Finn Slough finally unearthed what I had been looking for. My beautiful childhood bike. But even more importantly, I found a greater lost treasure … a broken and hurting woman whose heart was desperate to know truth, love and goodness. Praise and glory to God for opening the door for us to meet.

God always has a plan and purpose for us even in the seemingly minor details. Our role is to be receptive and trust that He will lead us on our journey.

What treasures do you carry in your heart that are sacramental, things that draw you closer to God? How is the Lord asking you to witness to women in your life? How can you help others find the lost treasures of their heart?

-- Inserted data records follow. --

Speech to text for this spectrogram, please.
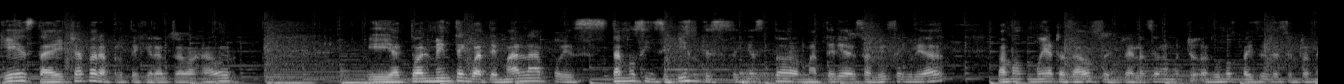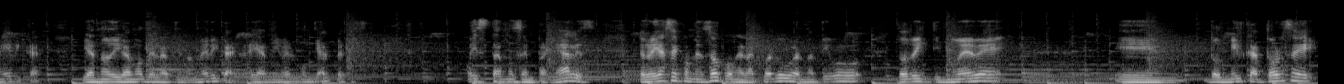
que está hecha para proteger al trabajador. Y actualmente en Guatemala, pues estamos incipientes en esta materia de salud y seguridad. Vamos muy atrasados en relación a muchos, algunos países de Centroamérica, ya no digamos de Latinoamérica, y a nivel mundial, pues estamos en pañales. Pero ya se comenzó con el acuerdo gubernativo 229 en 2014,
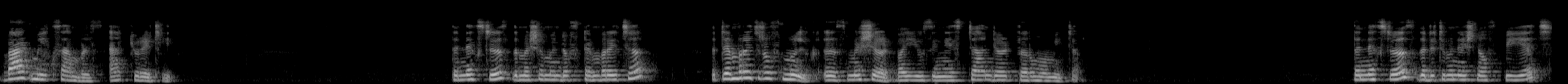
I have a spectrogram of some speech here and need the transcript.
bad milk samples accurately. The next is the measurement of temperature. The temperature of milk is measured by using a standard thermometer. The next is the determination of pH.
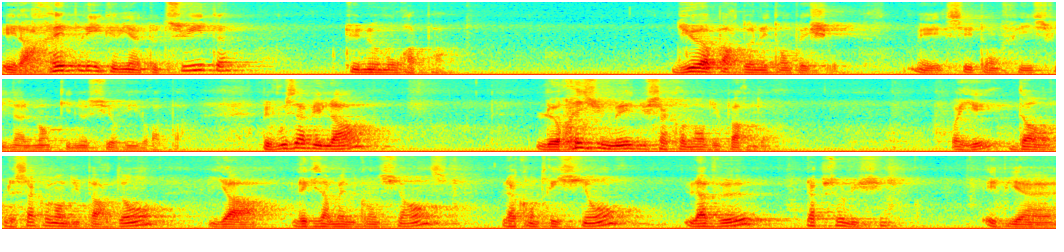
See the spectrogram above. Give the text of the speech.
Et la réplique vient tout de suite, tu ne mourras pas. Dieu a pardonné ton péché, mais c'est ton fils finalement qui ne survivra pas. Mais vous avez là le résumé du sacrement du pardon. Voyez, dans le sacrement du pardon, il y a l'examen de conscience, la contrition, l'aveu, l'absolution. Eh bien,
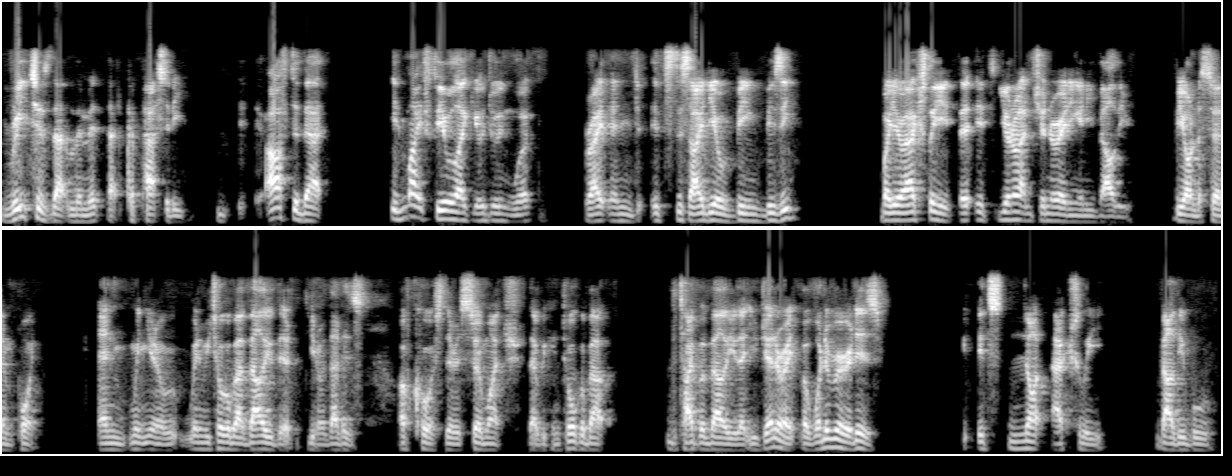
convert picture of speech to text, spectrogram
reaches that limit, that capacity, after that, it might feel like you're doing work, right? And it's this idea of being busy, but you're actually it's you're not generating any value beyond a certain point. And when you know when we talk about value, that you know that is of course there is so much that we can talk about the type of value that you generate, but whatever it is, it's not actually valuable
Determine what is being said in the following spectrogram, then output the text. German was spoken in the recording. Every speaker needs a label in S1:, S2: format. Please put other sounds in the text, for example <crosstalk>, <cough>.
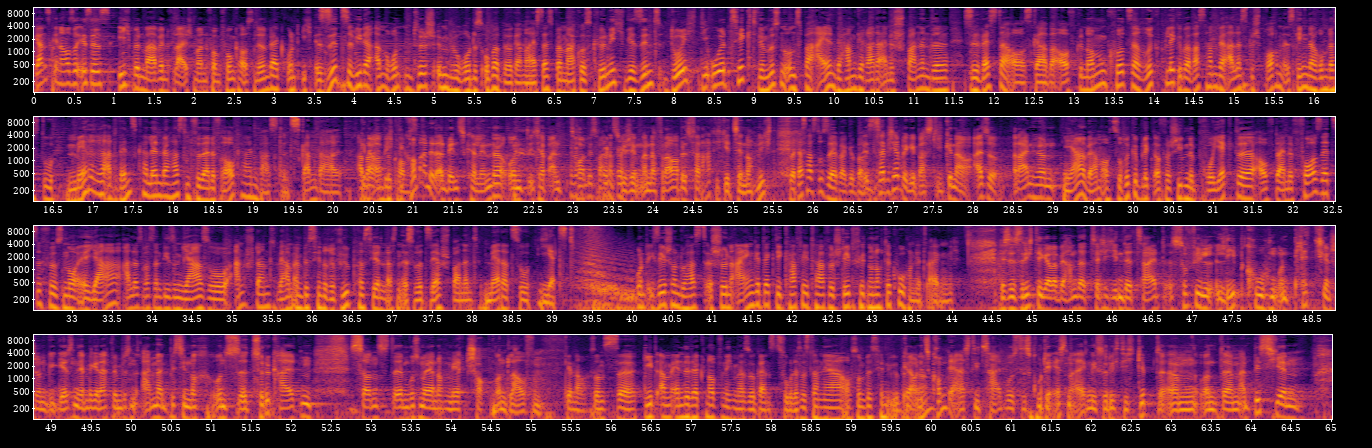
S1: Ganz genau so ist es. Ich bin Marvin Fleischmann vom Funkhaus Nürnberg und ich sitze wieder am runden Tisch im Büro des Oberbürgermeisters bei Markus König. Wir sind durch, die Uhr tickt, wir müssen uns beeilen. Wir haben gerade eine spannende Silvesterausgabe aufgenommen. Kurzer Rückblick, über was haben wir alles gesprochen? Es ging darum, dass du mehrere Adventskalender hast und für deine Frau keinen bastelst. Skandal.
S2: Aber genau, ich bekomme einen Adventskalender und ich habe ein tolles <laughs> Weihnachtsgeschenk meiner Frau, aber das verrate ich jetzt ja noch nicht.
S1: Aber das hast du selber gebastelt.
S2: Das habe ich selber gebastelt, genau. Also reinhören.
S1: Ja, wir haben auch zurückgeblickt auf verschiedene Projekte, auf deine Vorsätze fürs neue Jahr, alles, was in diesem Jahr so anstand. Wir haben ein bisschen Revue passieren lassen. Es wird sehr spannend. Mehr dazu jetzt. Und ich sehe schon, du hast schön eingedeckt, die Kaffeetafel steht, fehlt nur noch der Kuchen jetzt eigentlich.
S2: Das ist richtig, aber wir haben tatsächlich in der Zeit so viel Lebkuchen und Plätzchen schon gegessen. Ich habe mir gedacht, wir müssen einmal ein bisschen noch uns äh, zurückhalten, sonst äh, muss man ja noch mehr joggen und laufen.
S1: Genau, sonst äh, geht am Ende der Knopf nicht mehr so ganz zu. Das ist dann ja auch so ein bisschen übel.
S2: Genau, und ne? jetzt kommt ja erst die Zeit, wo es das gute Essen eigentlich so richtig gibt. Ähm, und ähm, ein bisschen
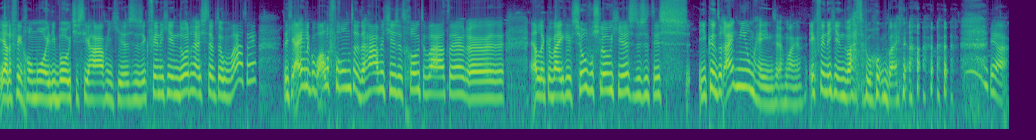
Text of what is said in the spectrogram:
ja, dat vind ik gewoon mooi, die bootjes, die haventjes. Dus ik vind dat je in Dordrecht, je het hebt over water, dat je eigenlijk op alle fronten, de haventjes, het grote water, uh, elke wijk heeft zoveel slootjes. Dus het is, je kunt er eigenlijk niet omheen, zeg maar. Ik vind dat je in het water woont bijna. ja.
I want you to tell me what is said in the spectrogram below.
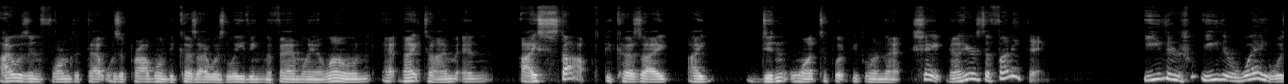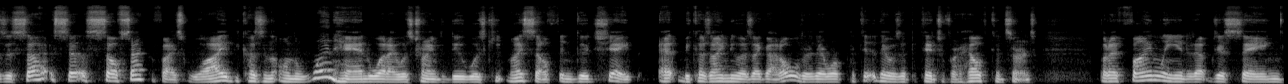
I was informed that that was a problem because I was leaving the family alone at nighttime, and I stopped because I I didn't want to put people in that shape. Now, here's the funny thing: either either way was a self sacrifice. Why? Because on the one hand, what I was trying to do was keep myself in good shape, at, because I knew as I got older there were there was a potential for health concerns. But I finally ended up just saying,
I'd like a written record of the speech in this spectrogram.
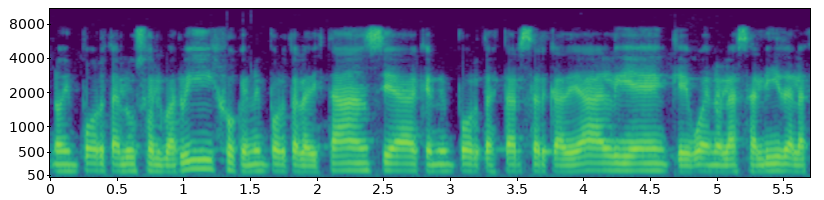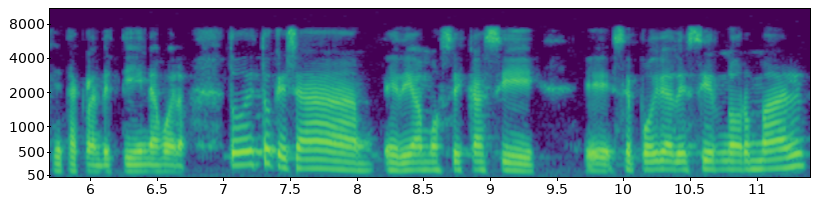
no importa el uso del barbijo, que no importa la distancia, que no importa estar cerca de alguien, que bueno, la salida, las fiestas clandestinas, bueno, todo esto que ya, eh, digamos, es casi, eh, se podría decir normal,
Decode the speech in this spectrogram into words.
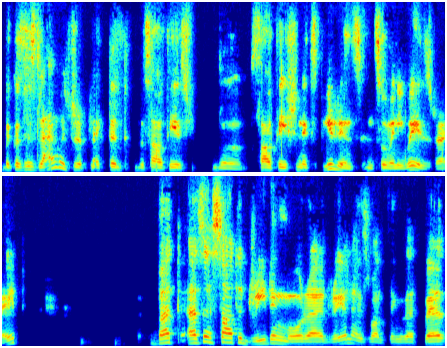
because his language reflected the South Asian, the South Asian experience in so many ways, right? But as I started reading more, I realized one thing that well,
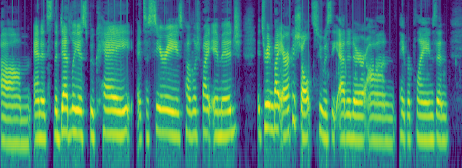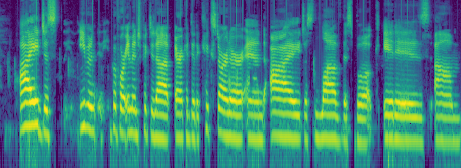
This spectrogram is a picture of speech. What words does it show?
um, and it's the Deadliest Bouquet. It's a series published by Image. It's written by Erica Schultz, who was the editor on Paper Planes, and I just even before Image picked it up, Erica did a Kickstarter, and I just love this book. It is. Um,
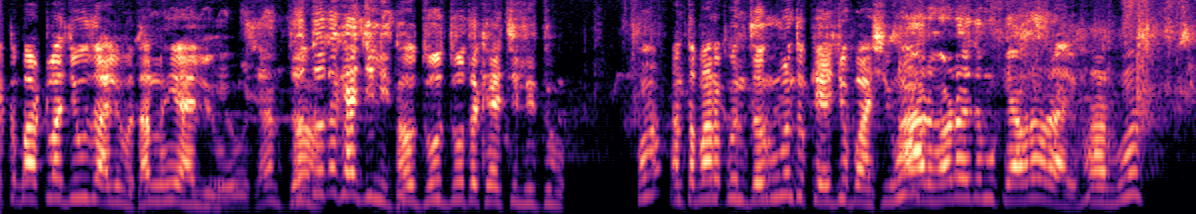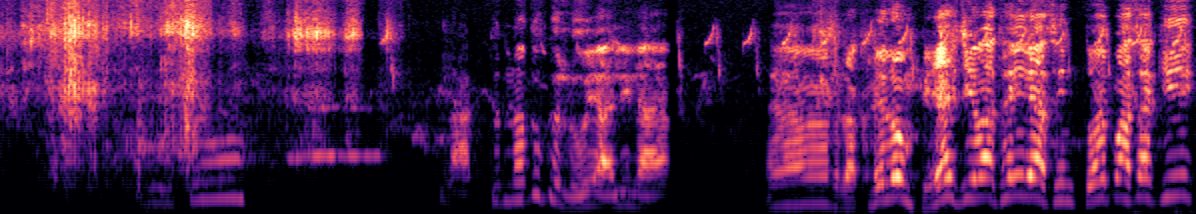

Will you be vulnerable before women so they will be vulnerable with you?


Please keep Virginie and me in your prayers. She is searching for that which will fulfill the desires of her heart. I pray through witnessing God’s incredible love for us that she will see the beauty of her authentic feminine heart.

Story and photos have been published with permission.

About Monique Van Berkel

Monique Van Berkel

She has a passion to spread a message of authentic love and life in relationships. She is an Accredited Theology of the Body Speaker through the TOB Institute. Through sharing of her own life experience and knowledge gained through her studies Monique leads people into a deeper appreciation of their humanity and sexuality.

Monique is the Founder and President of Catholic Woman CEO, a lay apostolate committed to helping women reclaim the truth of their feminine nature as God created them to be. She is available as a speaker for your event or organization. Find out more about her speaking topics here.